The white chariot headed out for a relatively short drive over to neighbouring Pearl Beach with young Miss at the wheel again rapidly accruing her driving hours. In case you missed the big announcement, about ten days ago Miss got her Learner’s Permit and now has mostly me bailed up in the front seat while she accrues her mandatory 120 hours of supervised driving. She seems to love driving, and mostly finds it very relaxing, and it must be such a great feeling to be driving herself to all sorts of places we rarely ever seem to get to ordinarily. We are going to know our local area like the back of our hand by the end of next week at the rate we’re going.
Today, she drove us around to Pearl Beach in between dance classes, which only allowed me to squeeze in a quick walk, take a few photos and to also check out the Little Book Library by the beach, which has long been an absolute treasure trove.
Indeed, that reminds me that the Peal Beach Annual Book Sale will be coming up soon on the Easter long weekend. This is a time to leave the family at home and to ensure the car is empty. For booklovers like myself, this is TEMPTATION and by my very own definition of evil last last when I was referring to the pokies, EVIL. It appears that even something good for you can become evil in excess (and especially when your house is already bursting at the seams with books!!)
Meanwhile, I was also curious to see how the beach was looking after the recent floods. The last time I was at Pearlie about a week ago, a great river had opened up and was carving a path from a back estuary straight through the beach. Indeed, it looks like it has always been there. However, I don’t recall seeing the beach carved up like that before. Then again, I don’t recall it raining like this before either. It’s been so intense and seemed to out last Noah’s 40 days and 40 nights by a country mile.
There was still a trailing snake carved deeply through the sand where the flood waters had been, but the river had almost dried up.

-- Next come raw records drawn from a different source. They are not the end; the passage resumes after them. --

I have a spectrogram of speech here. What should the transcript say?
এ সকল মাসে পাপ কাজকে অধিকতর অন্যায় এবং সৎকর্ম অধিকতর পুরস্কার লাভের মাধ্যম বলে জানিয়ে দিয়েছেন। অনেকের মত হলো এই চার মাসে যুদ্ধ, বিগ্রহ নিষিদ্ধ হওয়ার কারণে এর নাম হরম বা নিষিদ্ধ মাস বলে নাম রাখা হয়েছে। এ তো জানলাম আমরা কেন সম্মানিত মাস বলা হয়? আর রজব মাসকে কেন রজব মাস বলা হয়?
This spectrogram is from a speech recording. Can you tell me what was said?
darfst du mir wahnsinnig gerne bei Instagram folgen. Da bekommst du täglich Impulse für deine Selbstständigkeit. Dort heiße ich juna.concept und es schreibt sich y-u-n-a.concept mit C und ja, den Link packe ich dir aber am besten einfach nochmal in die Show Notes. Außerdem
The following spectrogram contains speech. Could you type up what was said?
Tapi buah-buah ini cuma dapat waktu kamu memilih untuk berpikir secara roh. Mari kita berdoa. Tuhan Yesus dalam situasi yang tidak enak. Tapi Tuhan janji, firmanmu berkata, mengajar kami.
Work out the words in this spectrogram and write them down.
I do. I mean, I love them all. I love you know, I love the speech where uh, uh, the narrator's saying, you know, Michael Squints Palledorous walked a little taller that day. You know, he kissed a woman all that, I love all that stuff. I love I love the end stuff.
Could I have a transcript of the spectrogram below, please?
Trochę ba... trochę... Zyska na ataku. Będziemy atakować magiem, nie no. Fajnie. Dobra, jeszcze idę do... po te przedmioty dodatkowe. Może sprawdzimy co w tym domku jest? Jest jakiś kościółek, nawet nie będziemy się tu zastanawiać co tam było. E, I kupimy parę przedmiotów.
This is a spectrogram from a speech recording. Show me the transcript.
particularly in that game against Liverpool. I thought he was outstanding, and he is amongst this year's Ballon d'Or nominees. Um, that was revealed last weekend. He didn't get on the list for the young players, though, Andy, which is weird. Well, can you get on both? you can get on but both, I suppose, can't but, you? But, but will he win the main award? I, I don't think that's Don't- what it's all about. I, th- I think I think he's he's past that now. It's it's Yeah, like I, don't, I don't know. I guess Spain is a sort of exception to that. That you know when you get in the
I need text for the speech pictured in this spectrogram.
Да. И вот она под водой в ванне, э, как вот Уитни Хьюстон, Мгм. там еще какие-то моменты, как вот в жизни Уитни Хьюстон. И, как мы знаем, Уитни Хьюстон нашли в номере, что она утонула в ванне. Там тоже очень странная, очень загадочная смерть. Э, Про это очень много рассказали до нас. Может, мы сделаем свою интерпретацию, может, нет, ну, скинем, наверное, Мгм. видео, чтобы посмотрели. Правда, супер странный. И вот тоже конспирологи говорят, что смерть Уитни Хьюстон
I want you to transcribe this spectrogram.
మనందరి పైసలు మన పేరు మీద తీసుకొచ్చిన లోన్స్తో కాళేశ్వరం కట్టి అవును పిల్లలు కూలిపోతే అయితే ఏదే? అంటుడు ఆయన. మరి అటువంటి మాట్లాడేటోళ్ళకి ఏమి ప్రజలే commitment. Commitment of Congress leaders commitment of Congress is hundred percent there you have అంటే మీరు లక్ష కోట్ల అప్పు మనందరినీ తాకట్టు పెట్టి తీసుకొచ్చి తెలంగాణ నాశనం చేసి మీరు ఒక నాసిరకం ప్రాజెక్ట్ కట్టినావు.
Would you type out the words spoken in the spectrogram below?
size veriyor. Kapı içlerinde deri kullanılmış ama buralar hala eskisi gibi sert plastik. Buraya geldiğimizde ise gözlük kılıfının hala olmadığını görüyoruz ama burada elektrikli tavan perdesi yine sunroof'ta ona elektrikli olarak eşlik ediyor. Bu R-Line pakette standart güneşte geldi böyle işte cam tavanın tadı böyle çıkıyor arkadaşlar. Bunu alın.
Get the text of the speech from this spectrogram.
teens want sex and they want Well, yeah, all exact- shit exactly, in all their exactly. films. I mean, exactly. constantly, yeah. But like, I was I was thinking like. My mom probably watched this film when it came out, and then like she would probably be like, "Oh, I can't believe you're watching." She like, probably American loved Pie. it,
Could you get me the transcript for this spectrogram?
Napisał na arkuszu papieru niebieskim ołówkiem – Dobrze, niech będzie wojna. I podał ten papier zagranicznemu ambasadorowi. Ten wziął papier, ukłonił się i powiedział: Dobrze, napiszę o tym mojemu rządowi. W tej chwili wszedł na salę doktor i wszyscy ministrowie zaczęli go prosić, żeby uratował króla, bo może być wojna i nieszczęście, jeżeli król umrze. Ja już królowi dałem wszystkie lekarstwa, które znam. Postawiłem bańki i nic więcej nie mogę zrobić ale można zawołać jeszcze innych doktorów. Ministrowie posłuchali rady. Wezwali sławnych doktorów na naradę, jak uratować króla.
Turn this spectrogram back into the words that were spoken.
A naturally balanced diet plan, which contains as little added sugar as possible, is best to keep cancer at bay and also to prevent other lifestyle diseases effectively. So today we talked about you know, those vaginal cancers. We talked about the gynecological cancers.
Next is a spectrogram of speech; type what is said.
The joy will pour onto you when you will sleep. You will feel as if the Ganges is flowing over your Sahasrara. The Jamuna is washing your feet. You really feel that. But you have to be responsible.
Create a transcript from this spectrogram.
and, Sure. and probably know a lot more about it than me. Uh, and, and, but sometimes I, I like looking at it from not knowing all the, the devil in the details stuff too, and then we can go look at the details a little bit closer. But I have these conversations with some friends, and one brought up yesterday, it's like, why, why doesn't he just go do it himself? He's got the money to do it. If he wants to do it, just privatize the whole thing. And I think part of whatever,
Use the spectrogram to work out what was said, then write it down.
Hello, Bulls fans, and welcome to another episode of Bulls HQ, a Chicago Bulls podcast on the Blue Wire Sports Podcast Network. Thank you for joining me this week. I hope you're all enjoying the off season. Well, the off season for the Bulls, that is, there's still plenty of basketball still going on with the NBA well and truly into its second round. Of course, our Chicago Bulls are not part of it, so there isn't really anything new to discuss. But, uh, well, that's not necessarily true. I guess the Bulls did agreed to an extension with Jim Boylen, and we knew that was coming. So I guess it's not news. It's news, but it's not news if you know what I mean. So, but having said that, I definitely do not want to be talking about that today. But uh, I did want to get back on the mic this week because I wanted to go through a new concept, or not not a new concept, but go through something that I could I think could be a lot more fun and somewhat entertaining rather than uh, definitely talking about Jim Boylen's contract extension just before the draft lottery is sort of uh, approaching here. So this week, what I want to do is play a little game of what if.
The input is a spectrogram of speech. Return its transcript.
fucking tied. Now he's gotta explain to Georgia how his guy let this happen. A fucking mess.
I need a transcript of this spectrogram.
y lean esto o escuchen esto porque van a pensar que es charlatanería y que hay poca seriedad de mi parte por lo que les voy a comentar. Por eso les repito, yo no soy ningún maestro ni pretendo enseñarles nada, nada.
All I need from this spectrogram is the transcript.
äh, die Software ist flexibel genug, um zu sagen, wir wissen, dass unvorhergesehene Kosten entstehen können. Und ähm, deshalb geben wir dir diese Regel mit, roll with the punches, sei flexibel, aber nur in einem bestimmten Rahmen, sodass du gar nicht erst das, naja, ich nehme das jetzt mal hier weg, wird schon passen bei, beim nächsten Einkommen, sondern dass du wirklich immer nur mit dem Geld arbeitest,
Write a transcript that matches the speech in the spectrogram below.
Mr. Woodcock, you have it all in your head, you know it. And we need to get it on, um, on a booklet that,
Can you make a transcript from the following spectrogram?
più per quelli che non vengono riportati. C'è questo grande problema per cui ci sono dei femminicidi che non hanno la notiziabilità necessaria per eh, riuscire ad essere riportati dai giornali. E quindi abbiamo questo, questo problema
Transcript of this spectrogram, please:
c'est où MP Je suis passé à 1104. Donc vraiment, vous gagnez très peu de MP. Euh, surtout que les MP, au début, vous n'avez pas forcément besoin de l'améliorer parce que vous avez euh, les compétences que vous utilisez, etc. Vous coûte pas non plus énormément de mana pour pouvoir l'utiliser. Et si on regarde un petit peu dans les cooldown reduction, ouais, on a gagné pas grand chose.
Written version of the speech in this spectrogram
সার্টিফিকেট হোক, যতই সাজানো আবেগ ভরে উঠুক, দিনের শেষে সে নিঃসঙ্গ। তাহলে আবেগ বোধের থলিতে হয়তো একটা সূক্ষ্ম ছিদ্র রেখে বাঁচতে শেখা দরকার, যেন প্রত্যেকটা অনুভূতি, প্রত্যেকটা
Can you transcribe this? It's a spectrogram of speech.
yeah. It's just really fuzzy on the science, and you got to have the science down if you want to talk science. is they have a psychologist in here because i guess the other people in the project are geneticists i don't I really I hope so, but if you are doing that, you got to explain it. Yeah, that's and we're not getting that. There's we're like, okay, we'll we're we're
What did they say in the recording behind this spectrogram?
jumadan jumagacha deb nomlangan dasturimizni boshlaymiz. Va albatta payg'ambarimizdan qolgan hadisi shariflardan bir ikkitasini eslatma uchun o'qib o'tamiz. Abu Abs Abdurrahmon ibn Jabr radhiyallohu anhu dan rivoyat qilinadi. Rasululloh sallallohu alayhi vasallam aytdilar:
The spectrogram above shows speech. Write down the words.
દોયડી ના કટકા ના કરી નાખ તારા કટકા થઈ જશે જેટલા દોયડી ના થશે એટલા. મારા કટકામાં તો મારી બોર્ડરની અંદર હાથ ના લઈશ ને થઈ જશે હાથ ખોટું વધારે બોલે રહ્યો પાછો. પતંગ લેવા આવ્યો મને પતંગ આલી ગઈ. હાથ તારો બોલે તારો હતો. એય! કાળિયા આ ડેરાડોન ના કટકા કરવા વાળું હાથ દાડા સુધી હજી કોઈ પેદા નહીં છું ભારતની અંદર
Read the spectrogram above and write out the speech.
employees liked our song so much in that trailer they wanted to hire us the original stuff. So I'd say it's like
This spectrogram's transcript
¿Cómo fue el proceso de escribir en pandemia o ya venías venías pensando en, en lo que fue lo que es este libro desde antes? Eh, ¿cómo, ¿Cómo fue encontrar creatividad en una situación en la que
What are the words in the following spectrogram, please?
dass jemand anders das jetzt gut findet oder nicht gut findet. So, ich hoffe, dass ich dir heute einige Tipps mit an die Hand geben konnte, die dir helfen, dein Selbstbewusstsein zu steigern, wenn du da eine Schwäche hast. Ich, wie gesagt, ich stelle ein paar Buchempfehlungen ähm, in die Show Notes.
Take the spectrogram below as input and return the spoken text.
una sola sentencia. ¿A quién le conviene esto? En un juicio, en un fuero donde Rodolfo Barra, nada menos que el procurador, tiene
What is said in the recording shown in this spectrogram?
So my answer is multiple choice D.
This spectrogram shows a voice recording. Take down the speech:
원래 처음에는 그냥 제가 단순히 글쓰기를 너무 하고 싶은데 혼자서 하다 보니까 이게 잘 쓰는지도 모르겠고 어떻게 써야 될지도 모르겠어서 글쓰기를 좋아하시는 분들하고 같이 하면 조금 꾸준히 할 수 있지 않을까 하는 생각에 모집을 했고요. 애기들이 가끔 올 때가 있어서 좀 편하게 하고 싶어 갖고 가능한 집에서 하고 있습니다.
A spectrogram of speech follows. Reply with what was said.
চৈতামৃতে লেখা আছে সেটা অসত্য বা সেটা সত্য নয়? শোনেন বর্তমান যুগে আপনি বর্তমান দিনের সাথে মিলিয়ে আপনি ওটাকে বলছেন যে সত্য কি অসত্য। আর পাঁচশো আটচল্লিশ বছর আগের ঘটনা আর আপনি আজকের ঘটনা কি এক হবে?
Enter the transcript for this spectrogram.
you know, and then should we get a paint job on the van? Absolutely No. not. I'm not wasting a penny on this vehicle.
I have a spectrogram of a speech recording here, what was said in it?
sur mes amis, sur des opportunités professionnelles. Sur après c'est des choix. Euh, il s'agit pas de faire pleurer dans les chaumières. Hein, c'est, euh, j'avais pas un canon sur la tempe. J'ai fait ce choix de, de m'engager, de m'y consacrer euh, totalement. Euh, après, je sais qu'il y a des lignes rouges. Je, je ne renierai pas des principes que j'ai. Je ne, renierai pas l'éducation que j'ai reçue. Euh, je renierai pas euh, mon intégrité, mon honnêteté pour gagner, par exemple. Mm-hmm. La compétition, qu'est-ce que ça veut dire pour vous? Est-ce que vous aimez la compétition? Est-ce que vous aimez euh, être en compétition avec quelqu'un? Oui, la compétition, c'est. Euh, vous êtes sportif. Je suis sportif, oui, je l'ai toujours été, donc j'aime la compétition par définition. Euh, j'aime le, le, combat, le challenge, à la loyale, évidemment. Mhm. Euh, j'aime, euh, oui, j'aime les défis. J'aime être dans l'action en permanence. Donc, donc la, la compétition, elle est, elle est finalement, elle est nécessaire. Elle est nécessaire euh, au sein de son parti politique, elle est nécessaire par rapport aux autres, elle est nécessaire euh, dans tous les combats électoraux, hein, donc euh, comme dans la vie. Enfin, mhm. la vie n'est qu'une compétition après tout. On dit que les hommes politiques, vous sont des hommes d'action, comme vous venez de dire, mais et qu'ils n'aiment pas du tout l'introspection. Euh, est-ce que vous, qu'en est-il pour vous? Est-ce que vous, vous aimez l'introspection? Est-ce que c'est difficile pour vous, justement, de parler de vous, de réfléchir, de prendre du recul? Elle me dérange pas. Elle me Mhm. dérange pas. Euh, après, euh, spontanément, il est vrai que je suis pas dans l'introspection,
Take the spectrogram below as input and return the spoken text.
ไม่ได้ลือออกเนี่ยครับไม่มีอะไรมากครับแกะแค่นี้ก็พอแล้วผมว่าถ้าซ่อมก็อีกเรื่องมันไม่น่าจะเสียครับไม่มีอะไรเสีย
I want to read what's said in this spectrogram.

What I did find was one of these little “houses” made out of driftwood on the beach. Although it wasn’t anything like approaching a proper house, and was little more than a handful of sticks thrown together, it spoke promise to me…hope, optimism, new beginnings.
Then, I noticed a wedding taking place further down the beach. How exciting was that. Not only were the bride and groom celebrating their big day and promising to love each other through it all, they had a dry wedding and glorious sunshine. They must’ve been deliriously happy, amazed and grateful.
However, that wedding is but a bright spark in an uncertain world. Lately, I’ve really been wishing I could wave my magic wand over the Earth and just make everything better. End this dreadful invasion of the Ukraine. Magically restore homes, businesses and lives lost during our extreme flooding here in NSW and Queensland. Getting rid of covid is another aspiration. Wouldn’t it be wonderful to be a miracle worker?!!
Meanwhile, I’m back home and Zac is sleeping on my lap, and the troubles of the world seem very far away, and yet our son is coughing and our daughter is staying overnight at her friend’s 18th. Potential trouble is never far away, even if it doesn’t actually knock on your door. However, hope is also there as well, often to be found in the little things, especially at first, and so it can be so easy be missed.
How are you going in your neck of the woods? I hope you are doing well, and thank you for popping in.